Provided data section start
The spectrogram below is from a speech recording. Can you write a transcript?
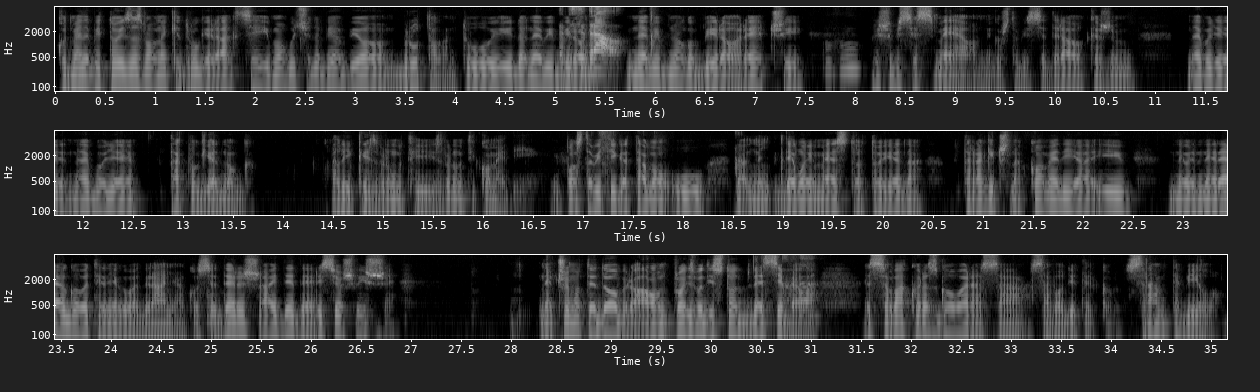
Kod mene bi to izazvalo neke druge reakcije i moguće da bi ja bio brutalan tu i da ne bih da birao... bi se drao? Ne bi mnogo birao reči. Uh -huh. Više bi se smejao nego što bi se drao. Kažem, najbolje, najbolje takvog jednog lika izvrnuti, izvrnuti komediji i postaviti ga tamo u, na, gde mu je mesto, a to je jedna tragična komedija i ne, ne reagovati na njegova dranja. Ako se dereš, ajde, deri se još više ne čujemo te dobro, a on proizvodi 100 decibela. Jer se ovako razgovara sa, sa voditeljkom. Sram te bilo.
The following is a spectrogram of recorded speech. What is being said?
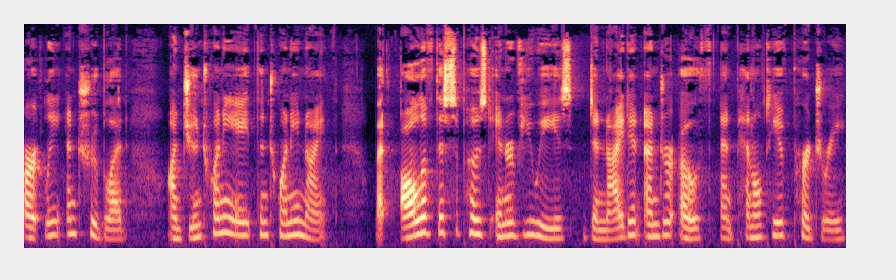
Artley, and Trueblood on June 28th and 29th, but all of the supposed interviewees denied it under oath and penalty of perjury,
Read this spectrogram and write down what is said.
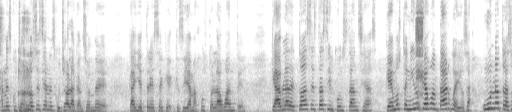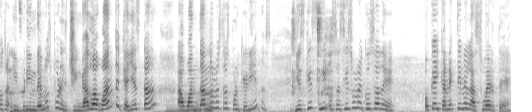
han escuchado, no sé si han escuchado la canción de Calle 13 que, se llama justo El Aguante, que habla de todas estas circunstancias que hemos tenido que aguantar, güey, o sea, una tras otra, y brindemos por el chingado aguante que ahí está, aguantando nuestras porquerías. Y es que sí, o sea, sí es una cosa de, ok, Canek tiene la suerte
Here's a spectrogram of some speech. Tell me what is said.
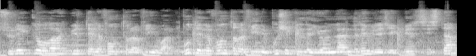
sürekli olarak bir telefon trafiği var. Bu telefon trafiğini bu şekilde yönlendirebilecek bir sistem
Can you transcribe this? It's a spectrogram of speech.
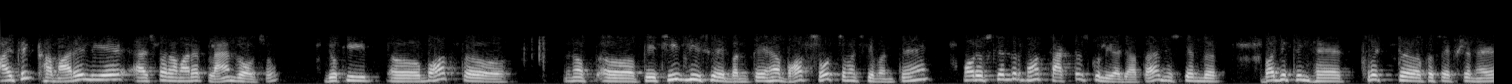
I think हमारे लिए एज पर हमारे प्लान ऑल्सो जो कि बहुत यू नो पेचीदगी से बनते हैं, बहुत सोच समझ के बनते हैं, और उसके अंदर बहुत फैक्टर्स को लिया जाता है, जिसके अंदर बजटिंग है थ्रेट परसेप्शन है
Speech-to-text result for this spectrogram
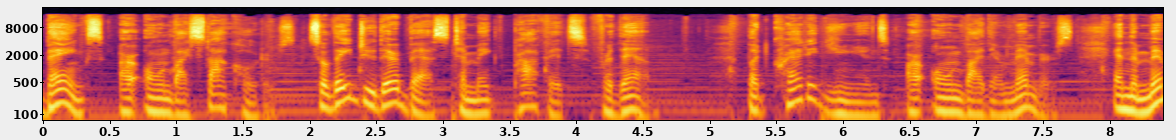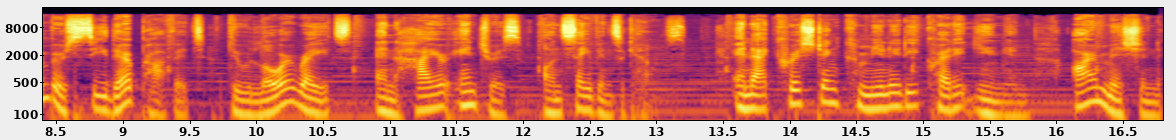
Banks are owned by stockholders, so they do their best to make profits for them. But credit unions are owned by their members, and the members see their profits through lower rates and higher interest on savings accounts. And at Christian Community Credit Union, our mission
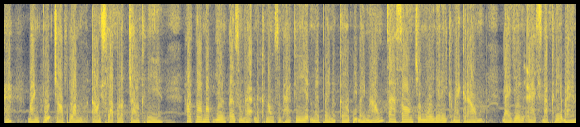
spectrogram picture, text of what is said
ហ័សបាញ់ពួកចោលប្លន់ឲ្យស្លាប់រត់ចោលគ្នាហើយតមកយើងទៅសម្រាប់នៅក្នុងសន្តាគារនៅព្រៃនគរពី3ម៉ោងសាសងជាមួយនារីខ្មែរក្រោមដែលយើងអាចស្ដាប់គ្នាបាន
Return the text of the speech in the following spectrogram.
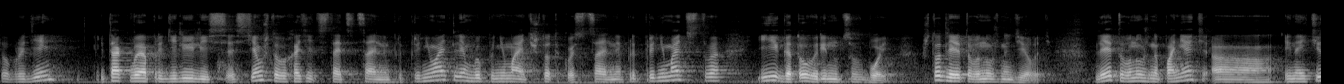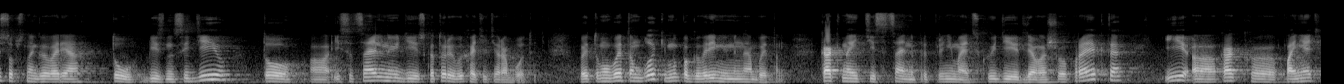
Добрый день. Итак, вы определились с тем, что вы хотите стать социальным предпринимателем, вы понимаете, что такое социальное предпринимательство и готовы ринуться в бой. Что для этого нужно делать? Для этого нужно понять э, и найти, собственно говоря, ту бизнес-идею, ту э, и социальную идею, с которой вы хотите работать. Поэтому в этом блоке мы поговорим именно об этом. Как найти социально-предпринимательскую идею для вашего проекта и э, как понять,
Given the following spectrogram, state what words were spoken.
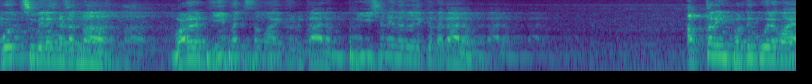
കൊച്ചു വിലങ്ങിടുന്ന വളരെ ഭീഭത്സമായിട്ടൊരു കാലം ഭീഷണി നിലനിൽക്കുന്ന കാലം. അത്രയും പ്രതികൂലമായ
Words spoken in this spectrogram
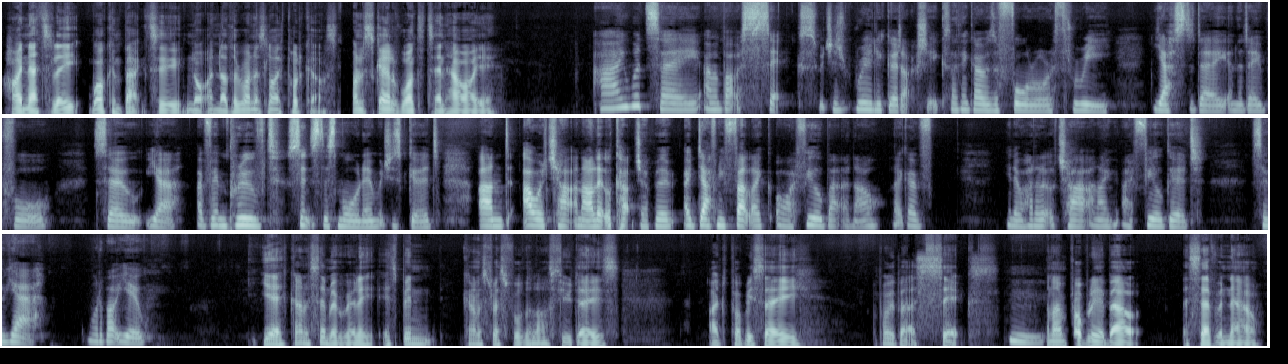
Hi Natalie, welcome back to Not Another Runner's Life podcast. On a scale of 1 to 10, how are you? I would say I'm about a six, which is really good actually, because I think I was a four or a three yesterday and the day before. So yeah, I've improved since this morning, which is good. And our chat and our little catch up, I definitely felt like, oh, I feel better now. Like I've, you know, had a little chat and I, I feel good. So yeah. What about you? Yeah, kind of similar, really. It's been kind of stressful the last few days. I'd probably say probably about a six, Hmm. and I'm probably about a seven now.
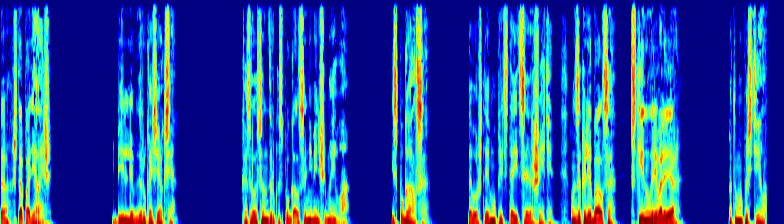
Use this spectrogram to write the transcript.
то что поделаешь?» Билли вдруг осекся. Казалось, он вдруг испугался не меньше моего. Испугался того, что ему предстоит совершить. Он заколебался, вскинул револьвер, потом опустил.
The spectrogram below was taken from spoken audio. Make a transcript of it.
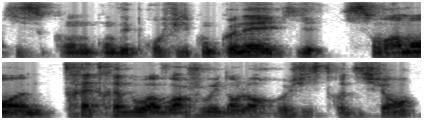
qui, ont, des profils qu'on connaît et qui, sont vraiment très très beaux à voir jouer dans leurs registres différents.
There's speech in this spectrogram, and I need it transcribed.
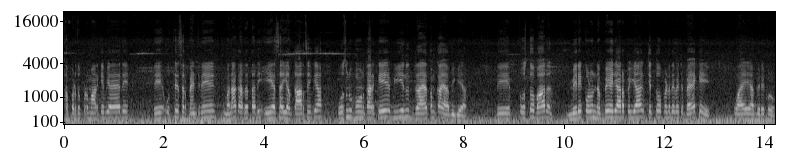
ਥੱਪੜ ਥੁੱਪੜ ਮਾਰ ਕੇ ਵੀ ਆਇਆ ਤੇ ਤੇ ਉੱਥੇ ਸਰਪੰਚ ਨੇ ਮਨਾ ਕਰ ਦਿੱਤਾ ਦੀ ਏਐਸਆਈ ਅਵਤਾਰ ਸੀਗਾ ਉਸ ਨੂੰ ਫੋਨ ਕਰਕੇ ਵੀ ਇਹਨੂੰ ਡਰਾਇਆ, ਧਮਕਾਇਆ ਵੀ ਗਿਆ। ਤੇ ਉਸ ਤੋਂ ਬਾਅਦ ਮੇਰੇ ਕੋਲੋਂ 90000 ਰੁਪਇਆ ਚਿੱਤੋ ਪਿੰਡ ਦੇ ਵਿੱਚ ਬਹਿ ਕੇ ਪਵਾਏ ਆ ਮੇਰੇ ਕੋਲੋਂ।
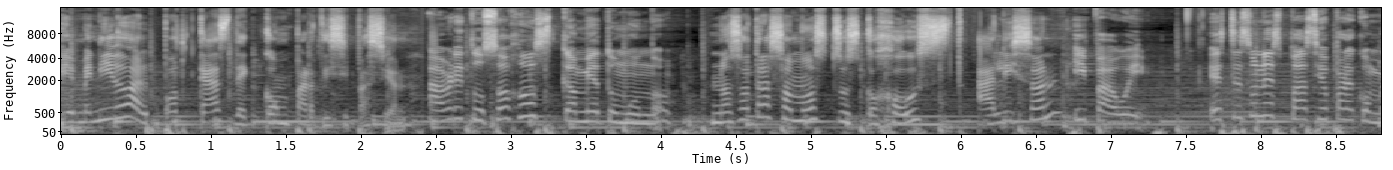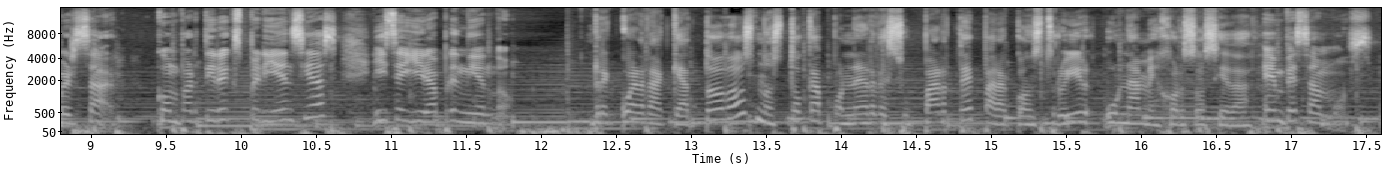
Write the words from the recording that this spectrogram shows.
Bienvenido al podcast de Comparticipación. Abre tus ojos, cambia tu mundo. Nosotras somos tus co-hosts, Allison y Paui. Este es un espacio para conversar, compartir experiencias y seguir aprendiendo. Recuerda que a todos nos toca poner de su parte para construir una mejor sociedad. Empezamos.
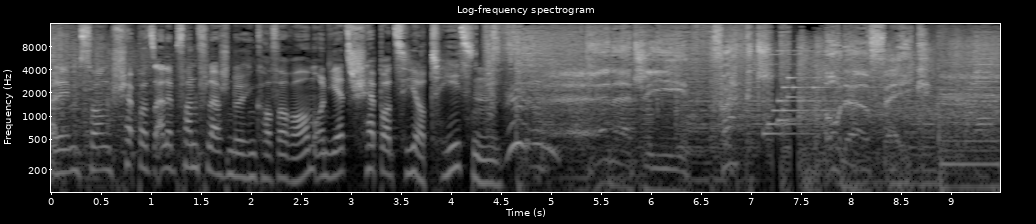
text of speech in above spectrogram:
Bei dem Song scheppert's alle Pfandflaschen durch den Kofferraum und jetzt scheppert's hier Thesen. Energy Fakt oder Fake?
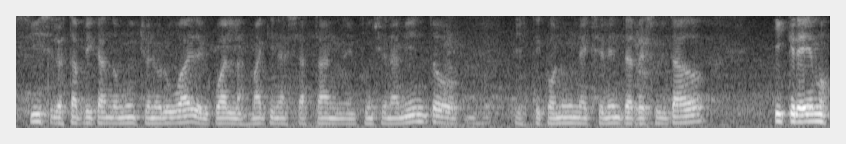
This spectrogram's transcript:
sí se lo está aplicando mucho en Uruguay, del cual las máquinas ya están en funcionamiento este, con un excelente resultado. Y creemos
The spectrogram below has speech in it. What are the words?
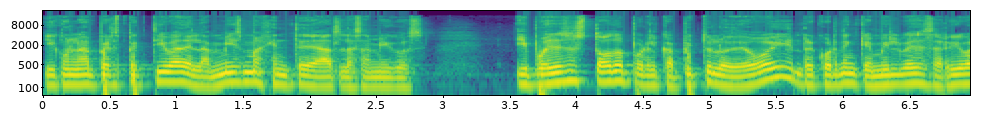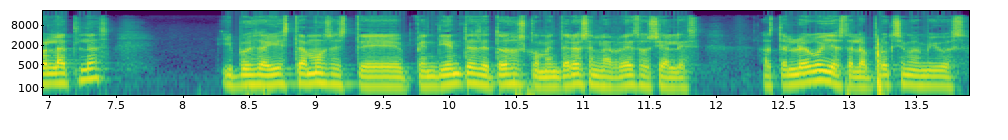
y con la perspectiva de la misma gente de Atlas, amigos. Y pues eso es todo por el capítulo de hoy. Recuerden que mil veces arriba el Atlas y pues ahí estamos este, pendientes de todos sus comentarios en las redes sociales. Hasta luego y hasta la próxima amigos.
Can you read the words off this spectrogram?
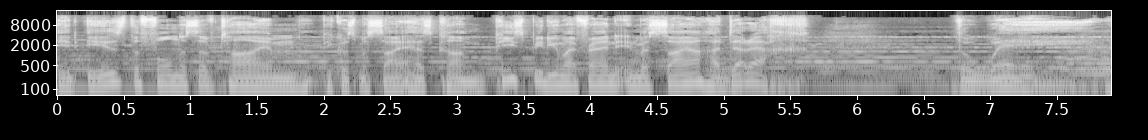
It is the fullness of time because Messiah has come. Peace be to you, my friend, in Messiah Haderech, the way.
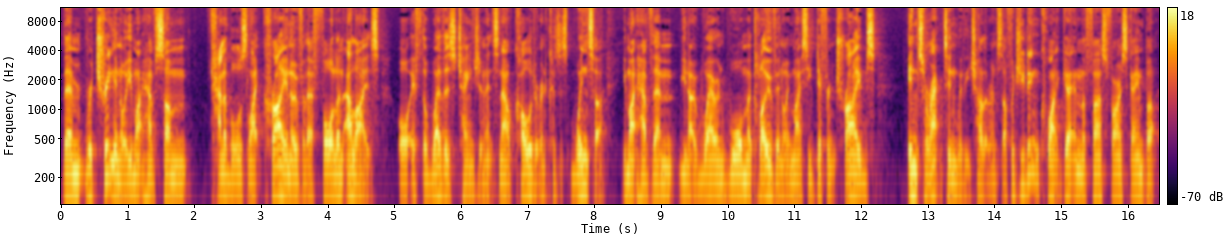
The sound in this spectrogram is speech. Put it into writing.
them retreating, or you might have some cannibals like crying over their fallen allies. Or if the weather's changing and it's now colder and because it's winter, you might have them, you know, wearing warmer clothing, or you might see different tribes interacting with each other and stuff, which you didn't quite get in the first Forest game, but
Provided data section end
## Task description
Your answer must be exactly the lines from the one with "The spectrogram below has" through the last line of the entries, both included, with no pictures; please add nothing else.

## Your response
The spectrogram below has speech in it. What are the words?
y con la perspectiva de la misma gente de Atlas, amigos. Y pues eso es todo por el capítulo de hoy. Recuerden que mil veces arriba el Atlas y pues ahí estamos este, pendientes de todos sus comentarios en las redes sociales. Hasta luego y hasta la próxima amigos.
Can you read the words off this spectrogram?
It is the fullness of time because Messiah has come. Peace be to you, my friend, in Messiah Haderech, the way.
The sound in this spectrogram is speech. Put it into writing.
them retreating, or you might have some cannibals like crying over their fallen allies. Or if the weather's changing and it's now colder and because it's winter, you might have them, you know, wearing warmer clothing, or you might see different tribes interacting with each other and stuff, which you didn't quite get in the first Forest game, but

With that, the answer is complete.